             Underground piping equipped with cathodic protection is not a suit­able ground. Underground piping made of cement-asbestos or plastic would not be satisfactory as a ground. It is also possible for metal piping to have sections of plastic or cement-asbestos which would make it unsatisfactory. Water meters should have jumper cables permanently installed around them to provide a continuous electrical path. When underground piping is utilized as a ground, any disconnections for alterations or repair may make the grounding system ineffective.
             Sprinkler piping and electrical conduit should be avoided because of the increased resistance to ground caused by joints and connectors. A break in continuity can also result when piping and conduit are removed for repair or alterations.

Grounding Verification Control System

Properly labeled “The Invisible Enemy”, static electricity cannot be seen but poses extreme risks if not properly attended to. Yet we rely on a visual means to confirm that a ground clamp and lead are in place for proper grounding or bonding, with periodic confirmation via resistance meters. Newer “electronic verification systems” now take the guesswork out of proper grounding techniques. These verification systems offer a continuous means of visual/electronic confirmation of ground to a high-integrity ground point (ground bus). Through “interlock” functions they can control pumps, valves, motors, etc. or interface with a PLC or DCS control system to ensure that nothing happens until a good ground is achieved. They may also initiate sound alarms if required. Further information on the various systems can be found in this booklet.

Drawings of Typical Arrangements for Grounding

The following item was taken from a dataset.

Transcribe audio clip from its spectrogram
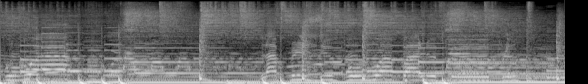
pouvoir, la prise du pouvoir par le peuple.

Drawing  Item  
TA-1 Ground Connection of building Ground Bus  
TA-2 Permanent-Fixed, Equipment Ground Extension to Building Ground “bus”  
TA-3 Small Ground Clamp 
TA-4  Large Ground Clamp  
TA-5 Building Ground “Bus” Extension to Portable Solvent Containers  
TA-6 Grounding “Tap” Connection to Building Ground “Bus”  
TA-7 Typical Arrangement - Grounding of Portable “Material Transfer Chute”
TA-8 Pipe Grounding Jumper  
TA-9  Pipe Grounding Clamp  
TA-10 Typical Grounding Arrangement at “Drop Valve” of Thinning or Mixing Tank 
TA-11 Typical Grounding Arrangement of Laboratory Mixing Unit  
TA-12 Typical Grounding System Standard Arrangement at Thinning or Mixing Equipment
TA-13 Typical Grounding System for Small Volume Solvent Handling  

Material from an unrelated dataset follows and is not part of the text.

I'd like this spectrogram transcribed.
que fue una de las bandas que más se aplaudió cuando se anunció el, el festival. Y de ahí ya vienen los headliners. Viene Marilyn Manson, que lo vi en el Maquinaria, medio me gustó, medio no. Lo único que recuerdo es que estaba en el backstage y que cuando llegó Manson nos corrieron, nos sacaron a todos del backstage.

Typical Grounding System for Small Volume Solvent Handling  

TA-15 Typical Small Change Can Grounding Arrangement for Solvent Handling  
TA-16 Typical Portable Tank and Drum Transfer Area Static Grounding Arrangement
TA-17 Typical Grounding System for Small Volume Solvent Handling  
TA-18 Typical Arrangement for Static Grounding of 55 Gallon Drums in Storage Rack  
TA-19 Ground Verification, Drums and Totes  

Ground Verification, Railcar and Tanker Trucks  

TA-21 Ground Verification, Fiber Bags
TA-22 Ground Verification, Plant Process
TA-23 Typical Tank Car or Truck loading/Unloading Grounding Arrangement


The drawings shown in this book are approved concepts. If  there is any question regarding local fire codes, check with your Fire Marshall.